**Work instructions**
Repeat every line of the data exactly, but not the pictures.

**Data**
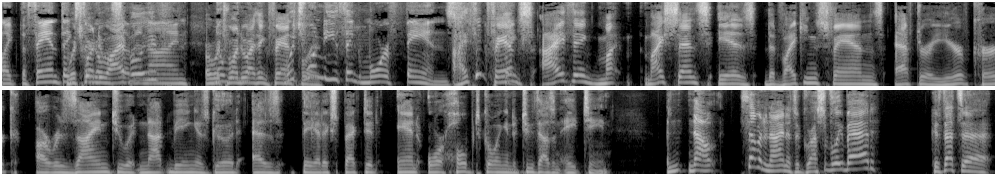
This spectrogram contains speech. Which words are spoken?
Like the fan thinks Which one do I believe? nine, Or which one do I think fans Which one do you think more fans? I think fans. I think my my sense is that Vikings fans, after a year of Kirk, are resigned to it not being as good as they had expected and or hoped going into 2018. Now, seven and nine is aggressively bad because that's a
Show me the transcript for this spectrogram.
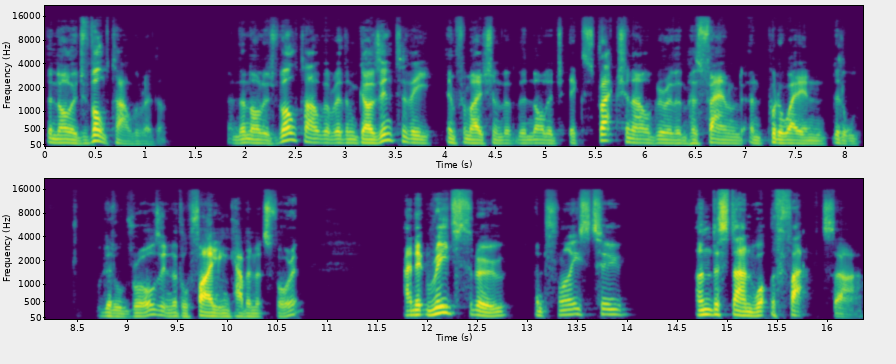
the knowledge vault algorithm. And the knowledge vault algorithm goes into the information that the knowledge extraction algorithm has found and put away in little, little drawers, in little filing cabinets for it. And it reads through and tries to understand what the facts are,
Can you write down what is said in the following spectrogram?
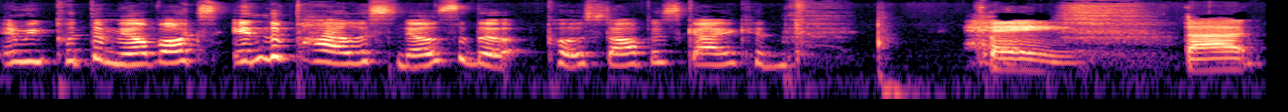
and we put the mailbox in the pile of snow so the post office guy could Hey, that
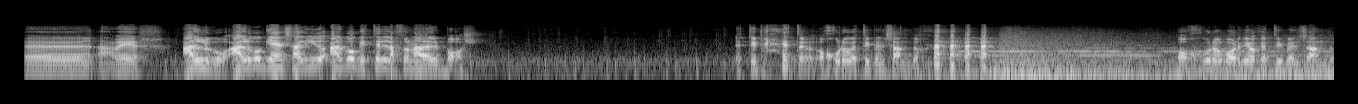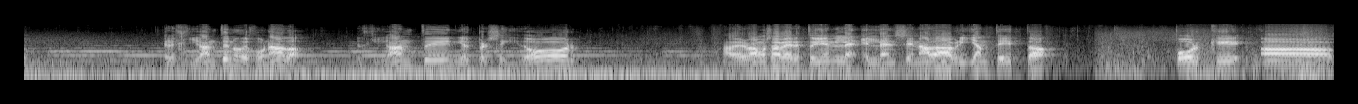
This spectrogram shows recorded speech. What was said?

**Response to this task**
This spectrogram contains speech. Which words are spoken?
Like the fan thinks Which one do I believe? nine, Or which one do I think fans Which one do you think more fans? I think fans. I think my my sense is that Vikings fans, after a year of Kirk, are resigned to it not being as good as they had expected and or hoped going into 2018. Now, seven and nine is aggressively bad because that's a
Show me the transcript for this spectrogram.
the knowledge vault algorithm. And the knowledge vault algorithm goes into the information that the knowledge extraction algorithm has found and put away in little, little drawers, in little filing cabinets for it. And it reads through and tries to understand what the facts are,
Can you write down what is said in the following spectrogram?
and we put the mailbox in the pile of snow so the post office guy could Hey, that
This spectrogram shows recorded speech. What was said?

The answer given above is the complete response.